--- Data extracts ---
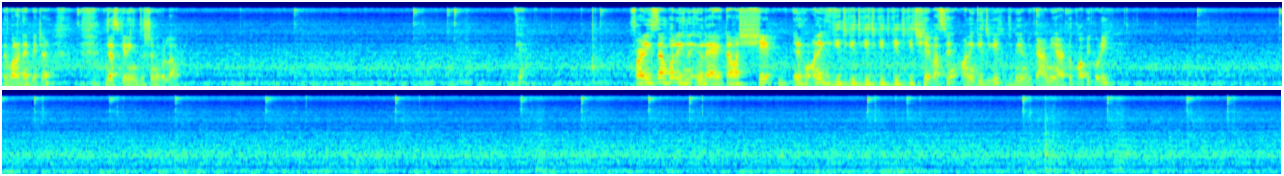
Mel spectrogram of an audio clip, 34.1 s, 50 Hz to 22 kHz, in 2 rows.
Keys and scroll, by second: 15.0 ctrl+g.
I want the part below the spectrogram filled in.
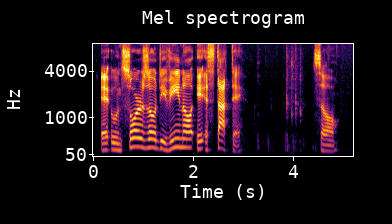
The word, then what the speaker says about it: estate: And, can you rhyme that for me with something? – Estate. Fuck. Fuck. – It rhymes with latte.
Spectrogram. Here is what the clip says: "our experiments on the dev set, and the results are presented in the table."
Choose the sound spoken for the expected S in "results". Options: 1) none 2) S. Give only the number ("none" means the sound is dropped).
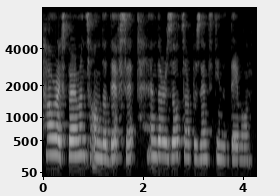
2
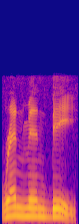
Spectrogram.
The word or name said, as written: renminbi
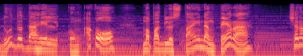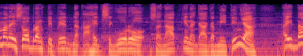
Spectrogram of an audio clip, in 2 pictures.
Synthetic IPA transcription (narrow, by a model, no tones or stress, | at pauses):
d̪uːd̪ot̪̚d̪aːɦɪlkʊŋʔɐ̰ko̞ | mɐpɐɡlʊst̪ajnɐŋpɛːɾɐ | ʃɐnɐmanɐjso̞bɾɐŋt̪ɪpɛd̪̚nɐkaːɦɪt̪̚sɪɡuːɾo̞sɐnap̚kɪnɐɡaːɡɐmiːt̪ɪnɲa | ʔɐjd̪a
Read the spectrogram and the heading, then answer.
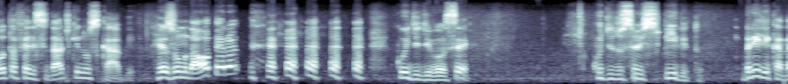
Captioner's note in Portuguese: risos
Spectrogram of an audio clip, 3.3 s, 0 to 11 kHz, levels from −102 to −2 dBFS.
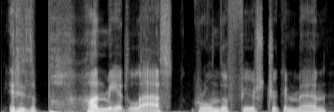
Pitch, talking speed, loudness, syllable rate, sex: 140 Hz, 200 wpm, -24 LUFS, 4.8 syllables/s, male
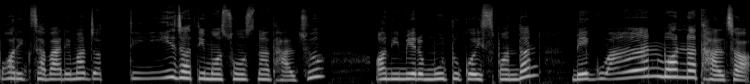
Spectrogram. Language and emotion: Nepali, fearful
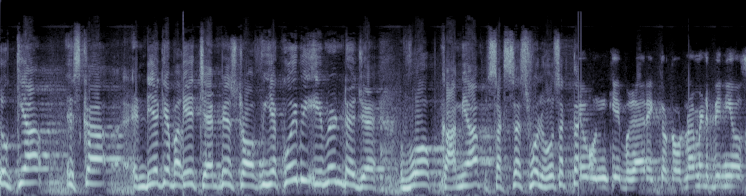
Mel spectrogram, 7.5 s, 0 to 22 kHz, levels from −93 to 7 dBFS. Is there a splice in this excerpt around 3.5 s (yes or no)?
no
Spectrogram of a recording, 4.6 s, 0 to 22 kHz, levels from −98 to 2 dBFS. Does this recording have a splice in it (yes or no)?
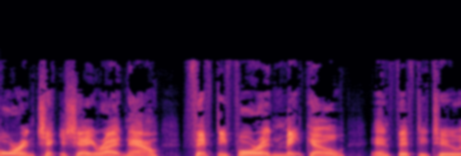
no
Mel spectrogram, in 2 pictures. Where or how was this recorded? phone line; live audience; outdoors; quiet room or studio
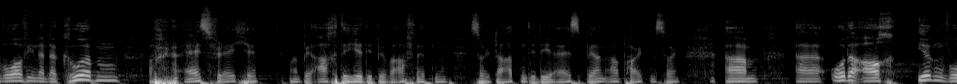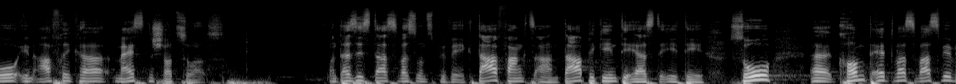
live audience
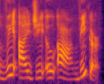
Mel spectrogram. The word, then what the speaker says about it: vigor: 另外，如果飞机失事，掉下来的残骸，或者失事的轮船，也用一个词来表达，这就是 wreck，叫做 wreck。wreck，著名的 Titanic 泰坦尼克号撞到了冰山之后，有其他的船来营救过它。这里就是 save a ship from wreck。save a ship from wreck 就是营救失事的船只。接下来来看看这个词根 vig，它也表示活力。那么在它的后面加上 or 这个名词后缀，就得到了 vigor 这个单词。字母 i 要读作短的 e，而字母组合 or 要读作短的 a。vigor。意思就是活力、精力。德国作曲家贝多芬 Beethoven，他的第三号交响曲全称是回忆一位伟大人物的英雄交响曲，也就是我们熟悉的英雄交响曲。听过的朋友都会同意我的观点，整部交响曲音乐气势磅礴，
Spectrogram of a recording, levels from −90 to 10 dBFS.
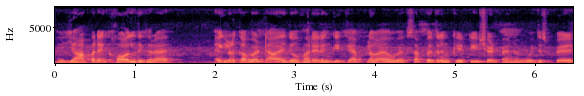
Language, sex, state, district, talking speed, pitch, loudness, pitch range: Hindi, male, Chhattisgarh, Bilaspur, 270 wpm, 125 Hz, -17 LUFS, 120-135 Hz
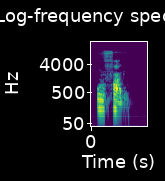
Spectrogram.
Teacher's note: asimila su punto de articulación que canónicamente es a no hablar se adapta y se asimila a la consonante que le sigue si la consonante que viene después es vila vial la nasal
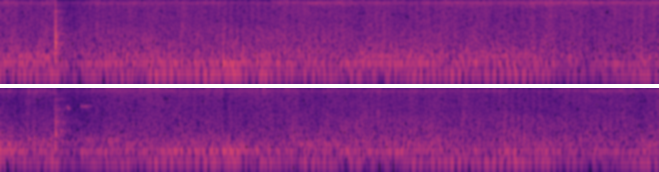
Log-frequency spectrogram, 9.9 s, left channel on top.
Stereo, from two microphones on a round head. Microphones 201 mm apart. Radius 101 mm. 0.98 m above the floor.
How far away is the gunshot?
About 1.3 m.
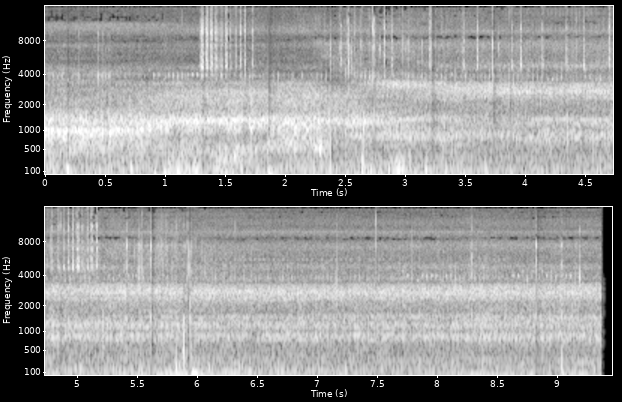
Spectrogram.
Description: Insects and frogs call out, water gurgles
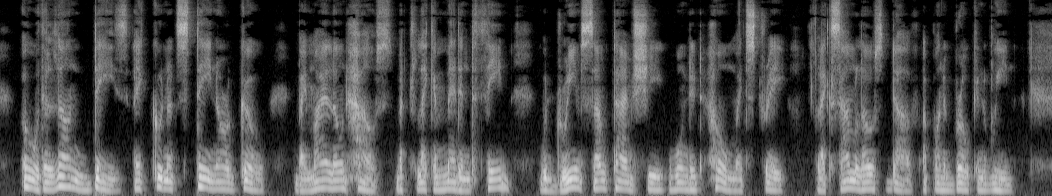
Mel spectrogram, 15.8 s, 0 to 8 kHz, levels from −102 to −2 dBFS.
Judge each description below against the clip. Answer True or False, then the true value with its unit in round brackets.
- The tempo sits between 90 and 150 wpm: True (140 wpm)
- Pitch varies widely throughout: False (4.1 semitones)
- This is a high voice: False (105 Hz)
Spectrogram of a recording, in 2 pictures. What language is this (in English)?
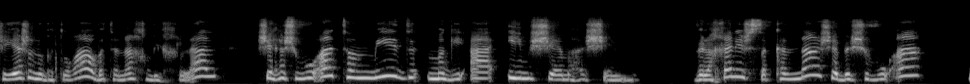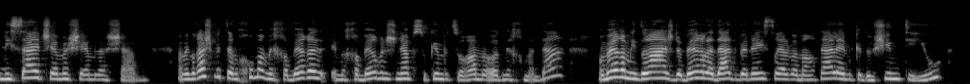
Hebrew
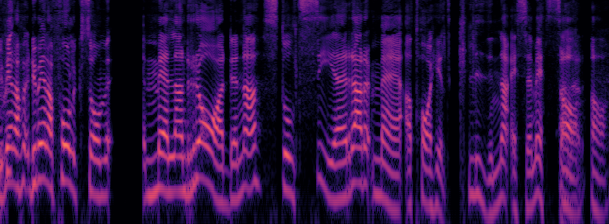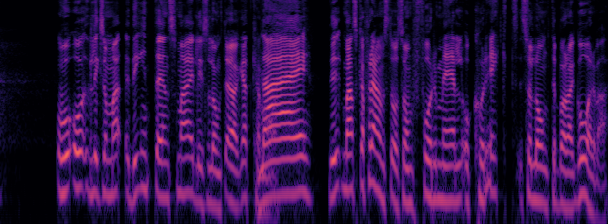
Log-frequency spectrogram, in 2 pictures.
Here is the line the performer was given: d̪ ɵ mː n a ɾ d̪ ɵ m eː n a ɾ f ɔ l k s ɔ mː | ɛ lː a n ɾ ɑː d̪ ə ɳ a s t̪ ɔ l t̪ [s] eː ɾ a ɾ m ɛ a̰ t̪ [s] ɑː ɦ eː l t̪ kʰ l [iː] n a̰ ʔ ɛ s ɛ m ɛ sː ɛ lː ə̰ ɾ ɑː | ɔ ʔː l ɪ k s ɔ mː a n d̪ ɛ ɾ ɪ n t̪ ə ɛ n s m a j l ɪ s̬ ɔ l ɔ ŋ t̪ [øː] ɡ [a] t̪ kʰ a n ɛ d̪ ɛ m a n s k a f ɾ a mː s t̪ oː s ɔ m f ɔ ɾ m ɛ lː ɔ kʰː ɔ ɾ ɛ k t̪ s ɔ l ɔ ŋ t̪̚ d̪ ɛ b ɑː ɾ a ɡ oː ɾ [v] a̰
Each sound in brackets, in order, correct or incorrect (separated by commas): correct, incorrect, correct, correct, correct, correct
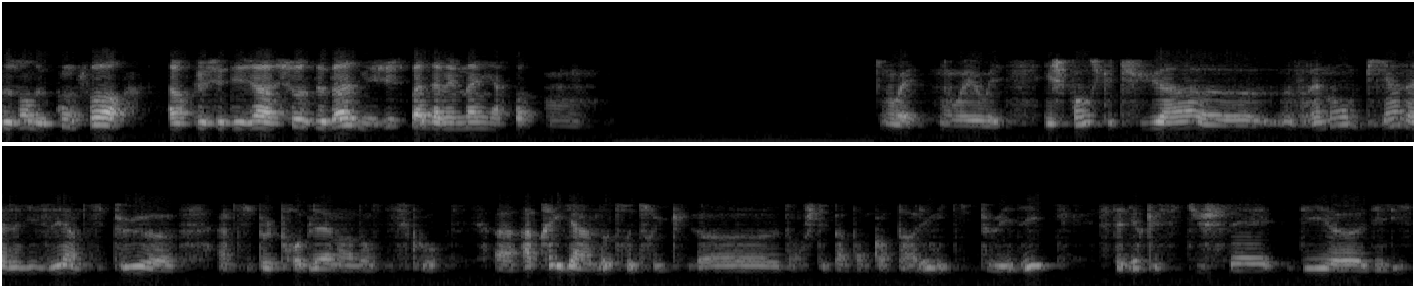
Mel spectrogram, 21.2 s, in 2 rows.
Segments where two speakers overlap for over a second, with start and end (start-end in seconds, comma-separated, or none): none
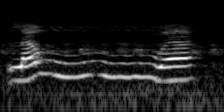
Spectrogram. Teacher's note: hukumnya idgham bighunnah bacaannya harus demung idgham bighunnah jadi lawu wah dengungnya ditahan tiga harakat jadi tiga ketukan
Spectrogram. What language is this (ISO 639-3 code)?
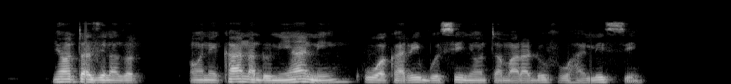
swa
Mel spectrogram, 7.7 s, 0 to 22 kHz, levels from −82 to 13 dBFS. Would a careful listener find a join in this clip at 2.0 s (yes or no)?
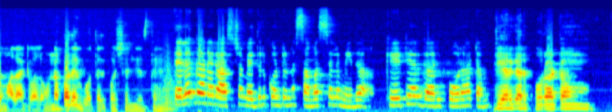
yes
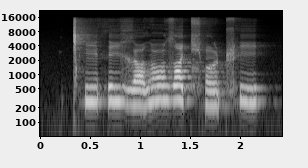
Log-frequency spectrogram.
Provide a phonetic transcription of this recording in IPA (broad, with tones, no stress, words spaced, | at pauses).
ǀʰĩ˦θi˦ ɣœ˨ðˤõ˦zˤɛ˦ t͡ɕʰõ˨ʈ͡ʂʰi˦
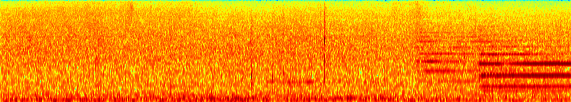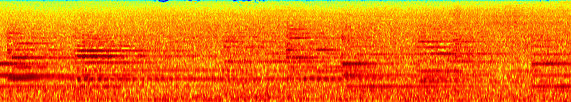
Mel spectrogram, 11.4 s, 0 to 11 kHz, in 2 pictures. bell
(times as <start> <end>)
4.2 11.4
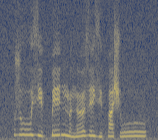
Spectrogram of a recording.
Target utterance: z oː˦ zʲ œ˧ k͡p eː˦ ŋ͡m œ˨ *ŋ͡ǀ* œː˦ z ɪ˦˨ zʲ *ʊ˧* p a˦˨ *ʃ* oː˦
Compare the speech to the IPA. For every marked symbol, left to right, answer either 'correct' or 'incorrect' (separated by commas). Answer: incorrect, correct, correct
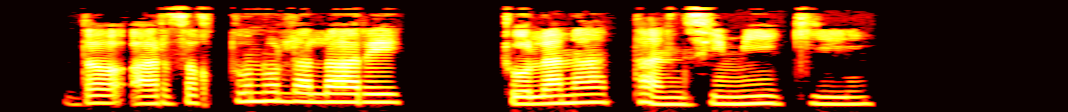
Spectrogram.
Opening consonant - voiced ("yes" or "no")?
yes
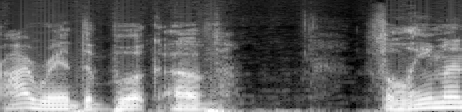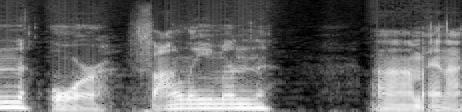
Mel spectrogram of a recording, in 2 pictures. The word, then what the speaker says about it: Philemon: different people that either philemon or or philemon you know kind of um a long the lee is the one is the syllable that's supposed to be i think the most stressed and i think the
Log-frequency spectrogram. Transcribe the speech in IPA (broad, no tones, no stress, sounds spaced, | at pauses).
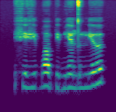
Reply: fʲ œ vʲ ɵ b ɔ pʲ ʌ bʲ œ̃ d ʊ mʲ ɵ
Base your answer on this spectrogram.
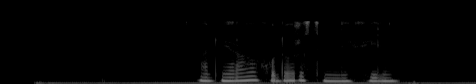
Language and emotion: Russian, neutral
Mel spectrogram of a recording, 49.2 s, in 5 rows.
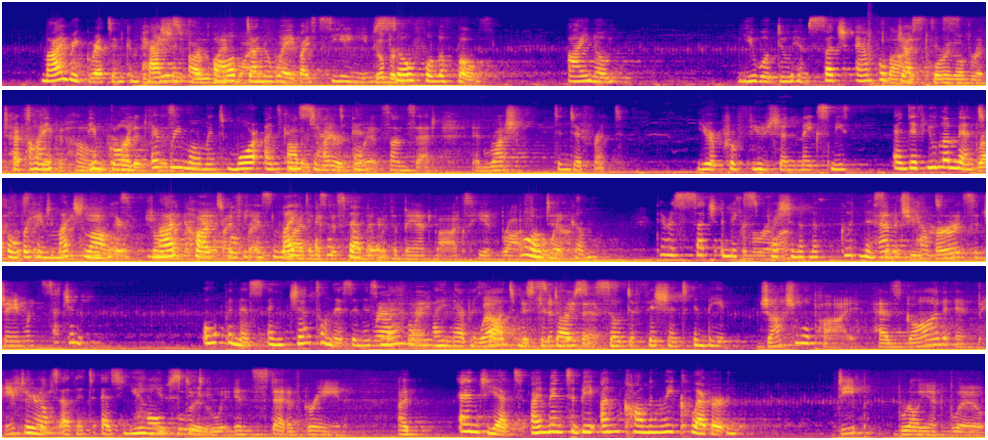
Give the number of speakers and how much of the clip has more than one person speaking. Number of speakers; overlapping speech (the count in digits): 2, about 37%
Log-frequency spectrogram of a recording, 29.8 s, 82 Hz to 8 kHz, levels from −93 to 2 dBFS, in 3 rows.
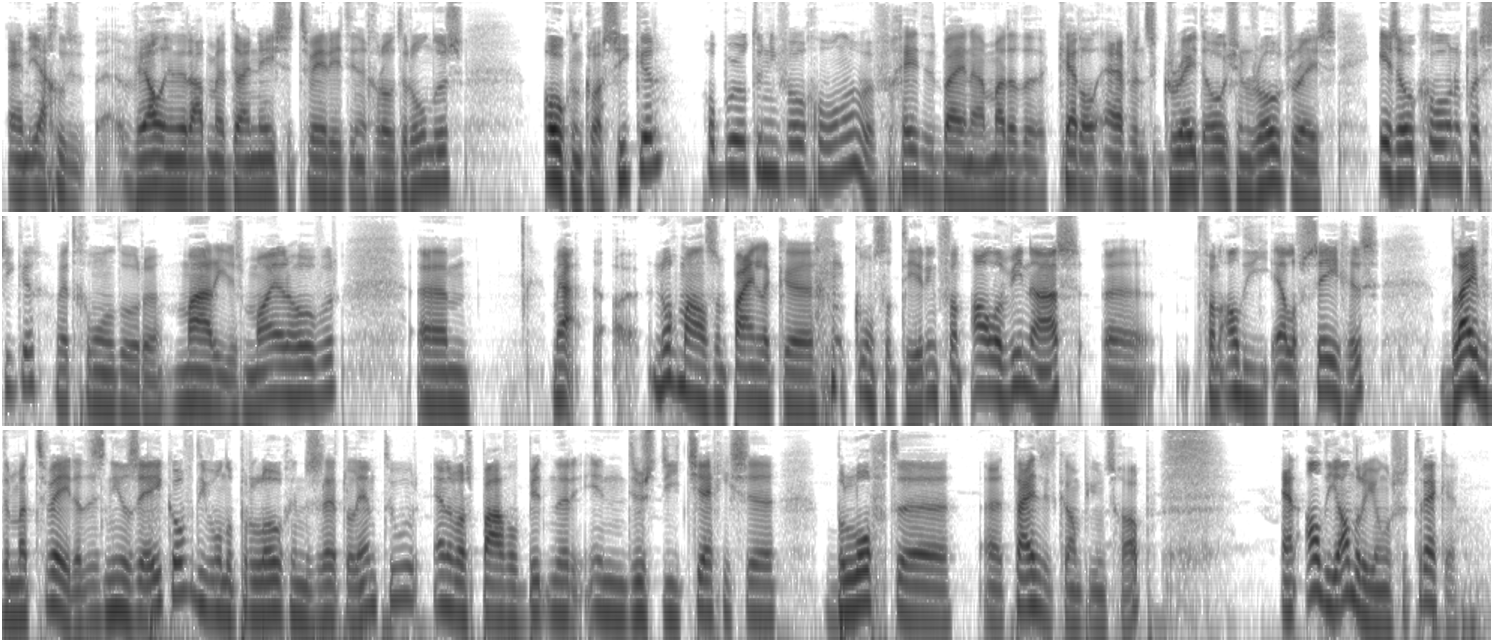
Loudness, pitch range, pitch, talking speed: -27 LUFS, 130-165 Hz, 140 Hz, 185 wpm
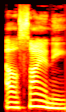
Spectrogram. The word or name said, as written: Alcyone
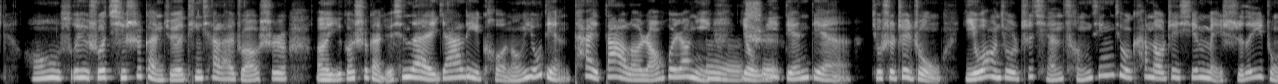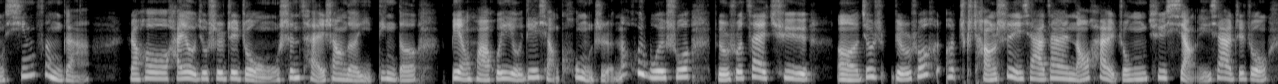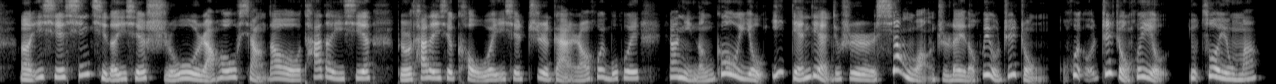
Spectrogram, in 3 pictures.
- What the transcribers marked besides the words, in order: other background noise
- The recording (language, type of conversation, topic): Chinese, advice, 你为什么会对曾经喜欢的爱好失去兴趣和动力？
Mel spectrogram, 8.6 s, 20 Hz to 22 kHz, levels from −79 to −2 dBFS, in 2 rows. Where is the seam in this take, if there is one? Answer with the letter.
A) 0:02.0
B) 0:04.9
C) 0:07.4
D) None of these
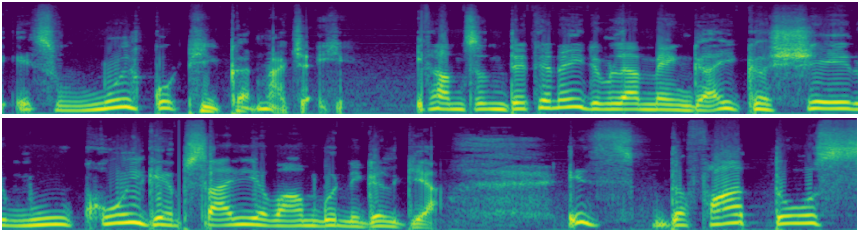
A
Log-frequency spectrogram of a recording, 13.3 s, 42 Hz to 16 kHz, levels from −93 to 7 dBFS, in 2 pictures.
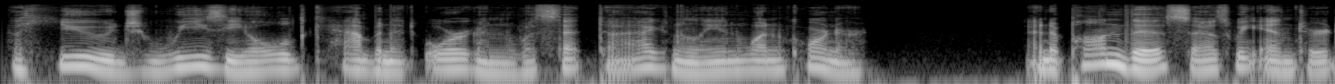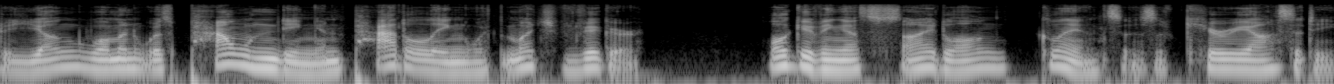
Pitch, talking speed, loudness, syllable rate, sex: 120 Hz, 155 wpm, -22 LUFS, 5.0 syllables/s, male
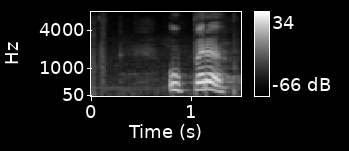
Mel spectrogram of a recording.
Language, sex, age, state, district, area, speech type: Dogri, female, 30-45, Jammu and Kashmir, Samba, urban, read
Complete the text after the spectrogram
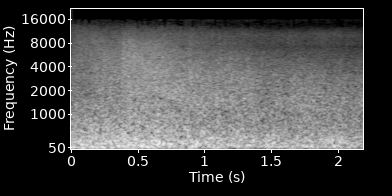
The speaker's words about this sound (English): I command this sea now to part its waters, open a path to the Jewish people, to pass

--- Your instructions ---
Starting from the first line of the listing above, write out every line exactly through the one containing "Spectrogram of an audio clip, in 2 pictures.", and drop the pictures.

--- Result below ---
Mel spectrogram of an audio clip, 34.1 s, 50 Hz to 22 kHz, in 2 rows.
Keys and scroll, by second: 15.0 ctrl+g.
I want the part below the spectrogram filled in.
The word, then what the speaker says about it: estate: And, can you rhyme that for me with something? – Estate. Fuck. Fuck. – It rhymes with latte.
Spectrogram. Here is what the clip says: "our experiments on the dev set, and the results are presented in the table."
Choose the sound spoken for the expected S in "results". Options: 1) none 2) S. Give only the number ("none" means the sound is dropped).
2
Spectrogram.
The word or name said, as written: renminbi
Spectrogram of an audio clip, in 2 pictures.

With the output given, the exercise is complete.